“The peculiar quality of the ‘joy’ in successful Fantasy can thus be explained as a sudden glimpse of the underlying reality of truth.” 

Since my childhood, I've had an interest in myth, folklore, folk tales, and even legends — not in the mythos of the exotic and classical cultures, but rather in that of the Celtic, Norse, and, most recently, Slavic (aka Slavonic). I have an entire bookshelf on Irish mythology (sat below my equally large Tolkien bookshelf). My first novel, The Serpent in the Glass, published in 2011, was a middle-grade modern "wizarding school" fantasy that took much inspiration from Irish myth (mingled with some Scottish and English folk tales).

When we weave myth into our stories, we infuse it with something that pre-exists in the culture of a people. It is thus rooted in our identity and that means people can relate to it — just like history.

A work perhaps every fantasy author should read is J.R.R. Tolkien's On Fairy-Stories, quoted above. In it, he speaks of subcreation (today we call this world-building) being an act of divine creation or as near to it as man may attain in this life.

As an author I like my readers to enjoy both the world and the story I subcreate. And I like to bring into being such places and tales that I enjoy.

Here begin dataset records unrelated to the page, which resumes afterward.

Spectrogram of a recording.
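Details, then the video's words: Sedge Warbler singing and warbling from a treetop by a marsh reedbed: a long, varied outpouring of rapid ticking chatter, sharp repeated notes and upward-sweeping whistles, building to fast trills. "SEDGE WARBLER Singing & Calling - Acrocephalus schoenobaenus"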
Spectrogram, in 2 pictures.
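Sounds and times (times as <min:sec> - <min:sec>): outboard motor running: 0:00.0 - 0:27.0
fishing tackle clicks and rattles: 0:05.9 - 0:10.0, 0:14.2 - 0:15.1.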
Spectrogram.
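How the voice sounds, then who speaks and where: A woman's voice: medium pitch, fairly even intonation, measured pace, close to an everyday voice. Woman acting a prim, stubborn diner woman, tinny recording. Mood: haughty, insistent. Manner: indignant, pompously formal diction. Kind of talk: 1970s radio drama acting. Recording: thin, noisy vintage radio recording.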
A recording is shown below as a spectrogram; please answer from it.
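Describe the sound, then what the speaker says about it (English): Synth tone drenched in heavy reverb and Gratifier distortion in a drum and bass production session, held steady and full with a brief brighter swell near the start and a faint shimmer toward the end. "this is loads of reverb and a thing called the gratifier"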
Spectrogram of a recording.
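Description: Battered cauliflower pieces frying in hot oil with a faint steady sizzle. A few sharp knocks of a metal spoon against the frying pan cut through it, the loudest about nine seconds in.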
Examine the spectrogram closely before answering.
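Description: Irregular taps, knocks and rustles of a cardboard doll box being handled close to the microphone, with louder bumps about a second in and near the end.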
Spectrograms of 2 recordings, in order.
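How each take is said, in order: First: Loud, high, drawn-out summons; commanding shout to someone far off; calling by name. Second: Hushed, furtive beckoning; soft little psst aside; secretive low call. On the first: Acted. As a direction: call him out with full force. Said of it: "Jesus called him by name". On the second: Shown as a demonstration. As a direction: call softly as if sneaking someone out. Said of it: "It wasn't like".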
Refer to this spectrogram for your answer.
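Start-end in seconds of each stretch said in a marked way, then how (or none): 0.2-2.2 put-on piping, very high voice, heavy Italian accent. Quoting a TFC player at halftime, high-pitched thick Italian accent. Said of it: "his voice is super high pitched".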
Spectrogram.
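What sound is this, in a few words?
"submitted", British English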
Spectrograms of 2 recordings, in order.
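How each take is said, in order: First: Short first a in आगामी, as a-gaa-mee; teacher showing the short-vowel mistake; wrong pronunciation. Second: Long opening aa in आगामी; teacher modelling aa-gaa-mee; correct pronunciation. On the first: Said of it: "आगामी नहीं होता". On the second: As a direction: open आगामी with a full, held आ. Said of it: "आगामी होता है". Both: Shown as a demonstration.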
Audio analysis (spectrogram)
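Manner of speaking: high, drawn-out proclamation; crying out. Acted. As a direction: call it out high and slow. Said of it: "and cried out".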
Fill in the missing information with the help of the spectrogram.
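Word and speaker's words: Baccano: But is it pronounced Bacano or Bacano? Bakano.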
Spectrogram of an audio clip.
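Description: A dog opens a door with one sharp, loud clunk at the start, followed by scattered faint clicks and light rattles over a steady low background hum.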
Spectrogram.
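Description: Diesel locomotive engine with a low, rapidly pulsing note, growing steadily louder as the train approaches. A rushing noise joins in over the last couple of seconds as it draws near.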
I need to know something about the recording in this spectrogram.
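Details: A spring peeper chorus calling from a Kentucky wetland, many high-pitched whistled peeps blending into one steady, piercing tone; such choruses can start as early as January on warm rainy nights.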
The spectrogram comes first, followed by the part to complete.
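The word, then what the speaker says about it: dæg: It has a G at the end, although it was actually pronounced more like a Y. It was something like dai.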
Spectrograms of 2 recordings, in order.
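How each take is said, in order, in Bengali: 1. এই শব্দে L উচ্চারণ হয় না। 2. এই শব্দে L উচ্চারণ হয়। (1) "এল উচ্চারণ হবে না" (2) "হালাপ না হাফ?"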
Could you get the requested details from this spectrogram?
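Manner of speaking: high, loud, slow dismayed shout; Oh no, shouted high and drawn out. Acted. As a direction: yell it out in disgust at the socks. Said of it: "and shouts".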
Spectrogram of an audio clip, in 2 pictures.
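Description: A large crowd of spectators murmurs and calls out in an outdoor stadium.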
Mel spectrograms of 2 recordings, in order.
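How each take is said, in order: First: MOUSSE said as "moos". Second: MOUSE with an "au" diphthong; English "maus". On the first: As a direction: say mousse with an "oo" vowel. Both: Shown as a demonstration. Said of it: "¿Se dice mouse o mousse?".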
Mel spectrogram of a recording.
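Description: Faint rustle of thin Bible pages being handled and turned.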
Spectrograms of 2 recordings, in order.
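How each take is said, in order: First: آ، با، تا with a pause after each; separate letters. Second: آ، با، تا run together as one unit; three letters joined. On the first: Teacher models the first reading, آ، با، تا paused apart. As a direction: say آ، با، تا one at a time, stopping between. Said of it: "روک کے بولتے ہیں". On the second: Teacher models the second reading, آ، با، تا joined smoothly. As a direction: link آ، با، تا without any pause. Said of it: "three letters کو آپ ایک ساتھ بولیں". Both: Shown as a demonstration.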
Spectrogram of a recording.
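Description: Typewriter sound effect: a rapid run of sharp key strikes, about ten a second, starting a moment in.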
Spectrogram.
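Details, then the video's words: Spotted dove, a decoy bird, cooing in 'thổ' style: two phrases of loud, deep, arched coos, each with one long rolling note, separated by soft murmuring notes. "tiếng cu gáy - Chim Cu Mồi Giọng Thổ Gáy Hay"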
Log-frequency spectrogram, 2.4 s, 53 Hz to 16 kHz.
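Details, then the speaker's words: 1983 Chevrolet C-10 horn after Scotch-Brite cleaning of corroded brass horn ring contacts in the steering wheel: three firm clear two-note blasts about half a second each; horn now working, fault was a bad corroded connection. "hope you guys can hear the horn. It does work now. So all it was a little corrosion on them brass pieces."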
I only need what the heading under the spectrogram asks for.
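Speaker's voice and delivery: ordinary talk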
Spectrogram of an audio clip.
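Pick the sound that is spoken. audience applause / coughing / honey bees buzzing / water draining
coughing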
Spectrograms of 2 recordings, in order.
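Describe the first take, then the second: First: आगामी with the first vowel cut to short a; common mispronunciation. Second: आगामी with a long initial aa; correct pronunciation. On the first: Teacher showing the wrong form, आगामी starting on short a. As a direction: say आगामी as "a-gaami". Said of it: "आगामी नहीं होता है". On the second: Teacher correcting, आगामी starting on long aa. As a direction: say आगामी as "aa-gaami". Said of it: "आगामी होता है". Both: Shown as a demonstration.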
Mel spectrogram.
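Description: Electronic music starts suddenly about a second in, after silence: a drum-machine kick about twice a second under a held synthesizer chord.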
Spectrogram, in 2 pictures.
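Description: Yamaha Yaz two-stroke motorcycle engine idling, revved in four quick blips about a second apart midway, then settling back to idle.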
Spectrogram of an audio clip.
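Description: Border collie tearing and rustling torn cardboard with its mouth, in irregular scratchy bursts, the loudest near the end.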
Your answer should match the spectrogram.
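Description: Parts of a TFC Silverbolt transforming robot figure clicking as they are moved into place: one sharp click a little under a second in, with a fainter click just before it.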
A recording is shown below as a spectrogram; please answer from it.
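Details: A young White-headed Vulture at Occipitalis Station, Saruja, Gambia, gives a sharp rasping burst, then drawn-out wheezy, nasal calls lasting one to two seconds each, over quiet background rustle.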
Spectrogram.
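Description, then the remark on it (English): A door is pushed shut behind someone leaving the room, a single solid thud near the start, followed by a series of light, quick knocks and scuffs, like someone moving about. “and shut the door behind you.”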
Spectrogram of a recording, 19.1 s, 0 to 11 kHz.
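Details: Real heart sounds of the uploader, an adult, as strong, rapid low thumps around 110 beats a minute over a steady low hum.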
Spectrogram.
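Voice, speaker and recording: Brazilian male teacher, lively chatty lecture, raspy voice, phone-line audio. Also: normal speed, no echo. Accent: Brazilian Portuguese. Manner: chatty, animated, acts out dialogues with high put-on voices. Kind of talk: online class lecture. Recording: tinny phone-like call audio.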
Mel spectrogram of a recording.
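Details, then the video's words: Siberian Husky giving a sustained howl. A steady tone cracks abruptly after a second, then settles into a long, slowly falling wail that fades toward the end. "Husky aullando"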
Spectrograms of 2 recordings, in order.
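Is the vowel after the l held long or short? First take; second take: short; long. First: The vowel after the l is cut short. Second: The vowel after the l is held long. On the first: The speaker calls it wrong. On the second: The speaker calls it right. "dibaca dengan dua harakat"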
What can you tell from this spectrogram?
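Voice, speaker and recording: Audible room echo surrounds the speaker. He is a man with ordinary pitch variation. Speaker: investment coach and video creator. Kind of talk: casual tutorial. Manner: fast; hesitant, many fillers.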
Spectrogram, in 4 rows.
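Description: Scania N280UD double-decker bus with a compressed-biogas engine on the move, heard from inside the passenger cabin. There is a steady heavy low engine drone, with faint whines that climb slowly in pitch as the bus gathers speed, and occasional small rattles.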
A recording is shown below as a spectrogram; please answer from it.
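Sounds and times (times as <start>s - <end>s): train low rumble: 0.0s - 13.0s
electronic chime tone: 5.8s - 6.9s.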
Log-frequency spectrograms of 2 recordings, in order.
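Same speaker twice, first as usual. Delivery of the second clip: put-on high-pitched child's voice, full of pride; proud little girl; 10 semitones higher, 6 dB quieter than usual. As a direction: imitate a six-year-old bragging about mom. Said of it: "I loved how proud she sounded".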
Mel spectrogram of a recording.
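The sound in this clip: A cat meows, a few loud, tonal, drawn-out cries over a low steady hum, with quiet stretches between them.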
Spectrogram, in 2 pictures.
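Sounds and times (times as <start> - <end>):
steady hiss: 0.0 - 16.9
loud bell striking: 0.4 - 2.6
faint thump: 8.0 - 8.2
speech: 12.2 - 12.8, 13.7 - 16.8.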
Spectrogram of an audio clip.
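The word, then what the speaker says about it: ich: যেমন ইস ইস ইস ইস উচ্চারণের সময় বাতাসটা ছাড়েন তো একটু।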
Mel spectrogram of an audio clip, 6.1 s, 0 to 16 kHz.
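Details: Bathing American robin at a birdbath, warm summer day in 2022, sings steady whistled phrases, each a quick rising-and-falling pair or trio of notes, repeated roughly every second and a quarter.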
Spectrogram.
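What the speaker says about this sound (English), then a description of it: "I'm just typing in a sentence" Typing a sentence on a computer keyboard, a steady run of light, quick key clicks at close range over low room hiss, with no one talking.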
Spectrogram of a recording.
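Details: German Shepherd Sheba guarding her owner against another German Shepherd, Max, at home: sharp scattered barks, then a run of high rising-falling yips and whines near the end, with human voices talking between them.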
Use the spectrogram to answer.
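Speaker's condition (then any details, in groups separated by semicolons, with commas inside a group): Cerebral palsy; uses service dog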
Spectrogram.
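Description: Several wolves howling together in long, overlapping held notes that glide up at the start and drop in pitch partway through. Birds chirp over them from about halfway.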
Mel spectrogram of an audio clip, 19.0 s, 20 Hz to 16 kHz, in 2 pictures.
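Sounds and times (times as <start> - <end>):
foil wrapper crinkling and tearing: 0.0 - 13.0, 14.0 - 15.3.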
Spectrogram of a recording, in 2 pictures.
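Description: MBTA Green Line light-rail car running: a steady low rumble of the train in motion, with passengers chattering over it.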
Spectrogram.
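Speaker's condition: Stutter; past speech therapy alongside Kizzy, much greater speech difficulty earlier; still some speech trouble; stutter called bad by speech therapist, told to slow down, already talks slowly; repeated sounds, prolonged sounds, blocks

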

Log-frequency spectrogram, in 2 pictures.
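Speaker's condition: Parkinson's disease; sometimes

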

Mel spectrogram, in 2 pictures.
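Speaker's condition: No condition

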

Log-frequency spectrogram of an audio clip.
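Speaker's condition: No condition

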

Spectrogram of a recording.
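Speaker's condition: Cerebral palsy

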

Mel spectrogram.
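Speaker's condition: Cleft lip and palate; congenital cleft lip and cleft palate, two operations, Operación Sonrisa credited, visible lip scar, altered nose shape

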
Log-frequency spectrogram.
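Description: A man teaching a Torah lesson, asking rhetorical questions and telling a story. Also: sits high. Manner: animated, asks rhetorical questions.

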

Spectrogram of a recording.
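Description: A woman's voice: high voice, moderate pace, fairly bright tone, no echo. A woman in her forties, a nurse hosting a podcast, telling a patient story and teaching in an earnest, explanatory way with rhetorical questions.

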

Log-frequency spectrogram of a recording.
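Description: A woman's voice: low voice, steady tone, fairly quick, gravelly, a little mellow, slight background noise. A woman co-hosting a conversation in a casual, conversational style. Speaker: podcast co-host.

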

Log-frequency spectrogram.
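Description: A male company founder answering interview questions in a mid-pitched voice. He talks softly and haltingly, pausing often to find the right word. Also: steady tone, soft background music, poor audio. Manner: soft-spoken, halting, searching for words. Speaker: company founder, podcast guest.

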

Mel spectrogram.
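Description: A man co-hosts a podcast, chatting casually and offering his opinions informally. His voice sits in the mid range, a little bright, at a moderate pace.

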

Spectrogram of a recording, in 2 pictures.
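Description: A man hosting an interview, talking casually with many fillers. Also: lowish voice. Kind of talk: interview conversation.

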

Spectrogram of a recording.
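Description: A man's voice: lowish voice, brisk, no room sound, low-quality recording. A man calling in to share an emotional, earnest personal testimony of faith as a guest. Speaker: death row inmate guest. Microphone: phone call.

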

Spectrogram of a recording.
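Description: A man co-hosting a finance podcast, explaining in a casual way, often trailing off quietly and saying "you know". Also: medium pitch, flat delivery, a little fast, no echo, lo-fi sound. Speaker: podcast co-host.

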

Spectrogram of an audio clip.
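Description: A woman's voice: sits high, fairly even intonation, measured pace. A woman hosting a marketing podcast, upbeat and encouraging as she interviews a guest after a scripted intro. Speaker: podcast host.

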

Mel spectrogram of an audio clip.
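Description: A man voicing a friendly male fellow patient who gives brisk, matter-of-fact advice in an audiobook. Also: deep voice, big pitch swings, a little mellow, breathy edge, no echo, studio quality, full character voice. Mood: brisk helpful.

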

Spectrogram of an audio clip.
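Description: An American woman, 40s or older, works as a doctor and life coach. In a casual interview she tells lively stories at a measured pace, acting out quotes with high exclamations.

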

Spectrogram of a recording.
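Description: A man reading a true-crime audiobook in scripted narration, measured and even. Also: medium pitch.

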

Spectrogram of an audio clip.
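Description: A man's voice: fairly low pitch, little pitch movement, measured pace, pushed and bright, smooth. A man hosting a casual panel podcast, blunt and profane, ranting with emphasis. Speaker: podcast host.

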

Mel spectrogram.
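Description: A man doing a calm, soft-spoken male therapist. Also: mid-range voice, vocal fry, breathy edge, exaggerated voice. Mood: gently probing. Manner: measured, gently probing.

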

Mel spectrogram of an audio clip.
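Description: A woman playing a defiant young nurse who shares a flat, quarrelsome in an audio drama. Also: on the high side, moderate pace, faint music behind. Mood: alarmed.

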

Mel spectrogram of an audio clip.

It is said we write what we would like to read (a truth sorely tested in the editing phase!), and I like to read stories I can identify with in some way — and myth and folklore often provide that link to that "underlying reality" rooted in our myths.


— opening quotation from On Fairy-Stories, pp. 64, Tree and Leaf, by J.R.R. Tolkien.

— image of Mester Stoor Worm, from Visions of Alba by DM Andrews.